Next… Well, I'm truck shopping.  I'm accepting it but I'm not happy about it yet.    This will be like parting with an old friend and we'll discuss it when getting excited about the project.

Know what else is coming up?  MY TENTH BLOGIVERSARY.  Should we have a party?









Monday, August 24, 2015

This is the day that my life changes!

Today, I am going to go over to OUR NEW HOUSE and have a little look around.  I'm going to look in closets and cupboards and corners.  I'm going to say, "Hello, beautiful house.  We are your new people!"

I imagined this ever since we moved into the farmhouse six years ago.  Back then, I imagined a whole other farm.  Well, that didn't happen.  It's okay.  The grandparents won't make my horses homeless.  A week ago today I had a small mental meltdown between the barn and the house.  How am I going to manage my horses from town?  How am I going to survive in town?  What if I don't feel well enough to drive out here? What if I don't have wheels to get out here?  What if I can't get to the farm and dad isn't home and nobody can do chores?

Okay, by the time I got to the door of the house, I had quickly processed most of that and talked myself back into solidity.  These are problems that mostly have solutions, and either way, not likely to actual disasters.  Not ideal, of course not.  But it's okay.  It's not so bad.

Most important of all?  My husband and I will be together more.  We need that.  This has been brutal.  He still has to go into the city to record in a big room - in fact, he's got 14 days booked in Toronto in September.  But the rest of the time, home.

I'm surrounded by boxes and chaos and my dog is not happy about this.  The next week is going to be insane.  This is a big move.  We have to disentangle our belongings from my mom's stuff, and move all the gear we're keeping from the studio to the new property.  Fortunately I've been feeling steadily better but I'm not up for heaving furniture.  I am going to be the traffic director.

I am totally overwhelmed.

I am extremely excited.

I'm not as scared as I was a couple months ago.

This is really happening.

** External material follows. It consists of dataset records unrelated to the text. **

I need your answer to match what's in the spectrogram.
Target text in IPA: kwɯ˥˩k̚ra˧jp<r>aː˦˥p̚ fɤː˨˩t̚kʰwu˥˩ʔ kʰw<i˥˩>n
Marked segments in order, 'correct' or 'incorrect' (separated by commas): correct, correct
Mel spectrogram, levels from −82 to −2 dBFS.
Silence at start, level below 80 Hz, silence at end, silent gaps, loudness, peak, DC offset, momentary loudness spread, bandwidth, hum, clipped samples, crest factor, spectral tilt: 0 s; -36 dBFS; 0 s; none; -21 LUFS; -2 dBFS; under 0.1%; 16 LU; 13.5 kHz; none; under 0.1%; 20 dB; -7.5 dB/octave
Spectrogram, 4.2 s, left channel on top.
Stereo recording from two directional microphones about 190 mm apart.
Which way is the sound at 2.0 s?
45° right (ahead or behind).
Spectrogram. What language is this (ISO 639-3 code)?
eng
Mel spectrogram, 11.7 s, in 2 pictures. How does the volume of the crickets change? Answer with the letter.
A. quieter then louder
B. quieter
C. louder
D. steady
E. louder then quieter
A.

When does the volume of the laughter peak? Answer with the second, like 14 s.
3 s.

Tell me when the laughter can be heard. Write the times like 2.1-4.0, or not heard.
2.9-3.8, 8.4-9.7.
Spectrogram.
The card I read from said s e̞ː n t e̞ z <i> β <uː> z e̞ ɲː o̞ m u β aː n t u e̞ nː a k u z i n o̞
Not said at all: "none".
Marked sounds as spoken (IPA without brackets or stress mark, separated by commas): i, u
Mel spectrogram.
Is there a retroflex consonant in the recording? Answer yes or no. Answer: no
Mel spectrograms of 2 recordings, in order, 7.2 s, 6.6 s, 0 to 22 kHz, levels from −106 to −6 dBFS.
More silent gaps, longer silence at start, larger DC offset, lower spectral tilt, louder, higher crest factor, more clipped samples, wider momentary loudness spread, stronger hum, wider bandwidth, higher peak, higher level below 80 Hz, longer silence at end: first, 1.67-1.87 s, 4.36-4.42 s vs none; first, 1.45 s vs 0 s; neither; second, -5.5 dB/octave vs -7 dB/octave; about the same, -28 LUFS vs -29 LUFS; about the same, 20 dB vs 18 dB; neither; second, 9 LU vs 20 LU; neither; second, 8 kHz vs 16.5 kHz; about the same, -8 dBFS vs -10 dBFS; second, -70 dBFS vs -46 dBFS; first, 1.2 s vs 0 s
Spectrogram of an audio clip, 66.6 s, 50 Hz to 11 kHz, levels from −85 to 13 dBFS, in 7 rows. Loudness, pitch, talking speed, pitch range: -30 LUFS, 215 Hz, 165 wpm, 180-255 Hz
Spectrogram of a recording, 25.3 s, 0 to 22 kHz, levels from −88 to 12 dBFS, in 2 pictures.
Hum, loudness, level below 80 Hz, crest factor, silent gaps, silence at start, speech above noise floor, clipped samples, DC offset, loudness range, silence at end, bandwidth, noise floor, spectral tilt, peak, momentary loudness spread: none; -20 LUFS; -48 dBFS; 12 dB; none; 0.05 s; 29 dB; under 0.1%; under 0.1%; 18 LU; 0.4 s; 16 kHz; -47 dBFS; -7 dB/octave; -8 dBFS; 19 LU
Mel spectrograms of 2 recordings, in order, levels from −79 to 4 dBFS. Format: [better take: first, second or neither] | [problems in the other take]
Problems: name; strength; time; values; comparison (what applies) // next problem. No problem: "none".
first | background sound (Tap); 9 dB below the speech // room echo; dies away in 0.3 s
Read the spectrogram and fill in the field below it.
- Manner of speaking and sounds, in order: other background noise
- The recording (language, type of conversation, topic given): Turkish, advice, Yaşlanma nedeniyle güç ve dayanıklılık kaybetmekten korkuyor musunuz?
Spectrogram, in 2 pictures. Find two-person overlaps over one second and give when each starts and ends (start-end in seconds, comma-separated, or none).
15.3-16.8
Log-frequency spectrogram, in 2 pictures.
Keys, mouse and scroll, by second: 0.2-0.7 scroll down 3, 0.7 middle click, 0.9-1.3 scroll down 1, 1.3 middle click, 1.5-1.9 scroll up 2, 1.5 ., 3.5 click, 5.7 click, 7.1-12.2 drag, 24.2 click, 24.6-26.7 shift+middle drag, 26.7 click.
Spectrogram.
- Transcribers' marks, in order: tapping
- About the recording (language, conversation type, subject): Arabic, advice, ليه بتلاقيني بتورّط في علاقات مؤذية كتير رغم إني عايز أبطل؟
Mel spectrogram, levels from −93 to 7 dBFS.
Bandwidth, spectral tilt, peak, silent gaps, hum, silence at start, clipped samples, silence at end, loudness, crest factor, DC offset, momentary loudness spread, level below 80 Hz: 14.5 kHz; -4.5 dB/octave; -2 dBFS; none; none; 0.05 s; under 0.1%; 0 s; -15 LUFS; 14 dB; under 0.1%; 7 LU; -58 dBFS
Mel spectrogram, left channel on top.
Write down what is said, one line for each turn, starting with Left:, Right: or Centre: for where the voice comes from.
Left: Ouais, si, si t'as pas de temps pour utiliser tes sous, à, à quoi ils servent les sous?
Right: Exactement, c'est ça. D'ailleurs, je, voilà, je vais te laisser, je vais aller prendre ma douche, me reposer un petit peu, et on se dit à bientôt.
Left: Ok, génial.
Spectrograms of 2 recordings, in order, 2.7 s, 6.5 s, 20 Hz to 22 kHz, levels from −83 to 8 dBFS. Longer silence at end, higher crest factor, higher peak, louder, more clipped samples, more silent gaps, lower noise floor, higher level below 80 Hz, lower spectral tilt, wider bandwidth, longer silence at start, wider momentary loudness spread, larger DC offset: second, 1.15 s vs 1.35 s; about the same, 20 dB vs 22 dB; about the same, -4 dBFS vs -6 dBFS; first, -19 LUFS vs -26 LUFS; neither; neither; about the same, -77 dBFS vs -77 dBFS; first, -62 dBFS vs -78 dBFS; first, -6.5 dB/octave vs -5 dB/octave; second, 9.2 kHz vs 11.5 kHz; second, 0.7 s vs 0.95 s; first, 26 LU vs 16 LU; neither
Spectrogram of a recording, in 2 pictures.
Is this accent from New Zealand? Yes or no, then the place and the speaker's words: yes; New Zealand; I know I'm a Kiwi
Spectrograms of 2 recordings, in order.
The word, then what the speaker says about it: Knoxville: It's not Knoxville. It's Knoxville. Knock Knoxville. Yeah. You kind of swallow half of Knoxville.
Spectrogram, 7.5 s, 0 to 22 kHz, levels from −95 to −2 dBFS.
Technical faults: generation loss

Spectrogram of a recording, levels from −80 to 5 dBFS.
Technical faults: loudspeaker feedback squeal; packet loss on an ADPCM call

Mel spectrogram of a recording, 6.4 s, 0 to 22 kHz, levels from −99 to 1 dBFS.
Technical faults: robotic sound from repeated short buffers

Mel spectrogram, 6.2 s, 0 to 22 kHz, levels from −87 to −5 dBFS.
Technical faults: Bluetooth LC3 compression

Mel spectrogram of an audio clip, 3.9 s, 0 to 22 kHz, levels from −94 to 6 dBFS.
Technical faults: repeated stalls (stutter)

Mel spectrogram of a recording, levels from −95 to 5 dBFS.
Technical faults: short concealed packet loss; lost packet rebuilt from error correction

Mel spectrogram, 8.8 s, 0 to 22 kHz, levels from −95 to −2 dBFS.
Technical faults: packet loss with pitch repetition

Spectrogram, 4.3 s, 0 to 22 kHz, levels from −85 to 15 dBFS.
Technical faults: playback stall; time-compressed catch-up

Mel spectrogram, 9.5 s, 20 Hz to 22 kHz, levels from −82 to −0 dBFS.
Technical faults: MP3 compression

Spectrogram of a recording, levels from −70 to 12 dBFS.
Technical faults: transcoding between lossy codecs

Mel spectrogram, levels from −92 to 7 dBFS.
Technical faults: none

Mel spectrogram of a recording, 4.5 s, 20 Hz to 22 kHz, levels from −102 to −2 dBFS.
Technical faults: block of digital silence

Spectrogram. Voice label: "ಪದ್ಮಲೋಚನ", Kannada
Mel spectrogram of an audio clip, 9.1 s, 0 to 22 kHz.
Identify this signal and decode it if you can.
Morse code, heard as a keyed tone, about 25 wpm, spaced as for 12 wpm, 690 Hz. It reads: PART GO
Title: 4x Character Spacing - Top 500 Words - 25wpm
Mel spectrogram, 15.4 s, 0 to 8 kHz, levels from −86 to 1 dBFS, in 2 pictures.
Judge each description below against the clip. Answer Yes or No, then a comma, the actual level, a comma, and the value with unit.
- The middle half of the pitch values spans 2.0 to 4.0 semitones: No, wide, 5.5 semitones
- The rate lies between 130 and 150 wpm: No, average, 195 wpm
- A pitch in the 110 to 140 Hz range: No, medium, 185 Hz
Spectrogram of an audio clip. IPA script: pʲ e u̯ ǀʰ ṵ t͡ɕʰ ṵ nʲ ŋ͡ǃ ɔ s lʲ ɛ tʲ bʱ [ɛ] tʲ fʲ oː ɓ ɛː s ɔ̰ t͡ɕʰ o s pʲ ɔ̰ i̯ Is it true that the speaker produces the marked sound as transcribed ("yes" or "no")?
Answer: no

Thursday, August 20, 2015

Today my dog is TEN YEARS OLD!!!

Can you believe this adorable little feller is ten years old?  Dobby True Soul of Abbs, oh yes he actually has a full name,  has reached the double digits.  He's a little old man dog now!




(photo by Selina Bailey)

Dobby has claimed many firsts:

First house dog
First paid for dog
First small dog
First dog of a specific breed
First dog to actually get trained for a specific purpose (which was therapy dog, and then I decided maybe he could just be MY therapy dog, and he's been excellent at it.)

Right now, he is curled up on my left foot, snoring gently, but ready to leap up and bark like crazy until whatever got his attention gets scared away.  He's been pretty rustled up by all the boxes and suitcases around the house lately.  I keep telling him we are taking him with us!!!  

He's been a town dog, and then a country dog, and he's about to become both.  I plan to bring him with me to the farm regularly.  I mean, somebody has to bark at all the things, right?  And Grandma needs to have her pug time.  

I think I'm always going to have a dog in the house.  Preferably a pug.  I type this despite the fact that he just stretched and tooted.  Man, even his farts are cute.  Usually.  

He's been such a blessing to our family.  

I wonder if in October we'll have to have a big anniversary party, marking the ten years he's been in our lives.  But, he doesn't know.  We're making a big deal out of him today but he just turns his head sideways and wags his little curly tail.  It's like throwing a first birthday party for a baby -- the child does not know why there's been a cake placed in front of him.  It's not for the baby.  It's for the parents. Dog birthday parties?  Nah.  Just give him extra belly rubs.  


Maybe an extra chewy bone. 


update - he got a RIDE IN THE TRUCK!  We went down the town line, then down the next concession road, and back on the highway home.  He doesn't care if we ended up where we started, he got a ride in the truck and had a big doggy grin on his flat face the whole time.